The UK recorded 33,470 CCP virus cases on Thursday, the highest daily number recorded since the pandemic started. Meanwhile, the reproduction number (R) has fallen back to between 1.0–1.2, the same level with two months ago.
Several experts said a number of factors contributed to the increase of case numbers, therefore they don’t necessarily reflect true infection rates.
Record High Case Number By Date Reported
Among the cases, 30,843 was recorded in England, 1,212 was recorded in Scotland, 867 was recorded in Wales, and 548 in Northern Ireland. These are the numbers of positive test results on the day.

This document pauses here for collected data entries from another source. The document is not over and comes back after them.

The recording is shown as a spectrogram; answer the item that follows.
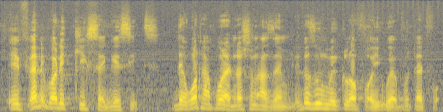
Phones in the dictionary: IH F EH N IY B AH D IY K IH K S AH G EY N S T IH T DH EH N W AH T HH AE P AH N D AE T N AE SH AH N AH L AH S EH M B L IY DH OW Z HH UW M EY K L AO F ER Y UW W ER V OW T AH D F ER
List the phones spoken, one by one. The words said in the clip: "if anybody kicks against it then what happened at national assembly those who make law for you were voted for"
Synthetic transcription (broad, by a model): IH F EH N IY B AH D IY K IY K S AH G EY S IH T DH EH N W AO T HH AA P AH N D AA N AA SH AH N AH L AH S EH M B L IY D OW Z HH UW M EY K L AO F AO Y UW W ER V OW T AH D F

The UK government also publishes a different set of daily case number, which counts cases by dates on which specimens were taken. The graph of case numbers by specimen date showed a more obvious downward trend than the one by report date.
Meanwhile, The R number has fallen back to between 1.0–1.2, according to the latest number published on Friday by The Scientific Advisory Group for Emergencies (SAGE).
The R—the average number of secondary infections produced by a single infected person—is one of the criteria that the UK government uses to decide when to impose restrictions, along with number of cases.
It was between 1.0–1.2 on Sept. 11, continued to rise before peaking in October at 1.6, then fell back gradually.
Latest data published by the Office for National Statistics on Friday indicated that positivity rates in England have increased in recent weeks up until Nov. 6, but the rate of increase is slower than previous weeks.
Factors Possibly Contributed To High Case Number
Dr. Liam Smeeth, professor of clinical epidemiology from London School of Hygiene and Tropical Medicine, said he’s not “surprised or too dismayed” by the record-high number of cases.
“This all suggests high levels of infection around 7–10 days ago, around the time when stricter measures were put in place,” Smeeth said.
He attributed the delay to both the incubation period and the time between when symptoms emerge and when the test results came out.
He also said the high number may be partly a result of the increased number of tests, “rather than reflecting a true increase in infections.”
Dr. Deborah Dunn-Walters, professor of immunology at the University of Surrey also said the growing testing capacity may be one of the factors.
“This number will include the data from the mass testing in Liverpool using the lateral flow devices,” Dunn-Walters said. “I suspect that what we are seeing are some of the asymptomatic cases that were previously hidden to us when we only tested people with symptoms. It would be interesting to see what proportion of the cases were asymptomatic.”
The government started a pilot mass testing programme in Liverpool last Friday, the programme will be rolled out to 67 other areas in England.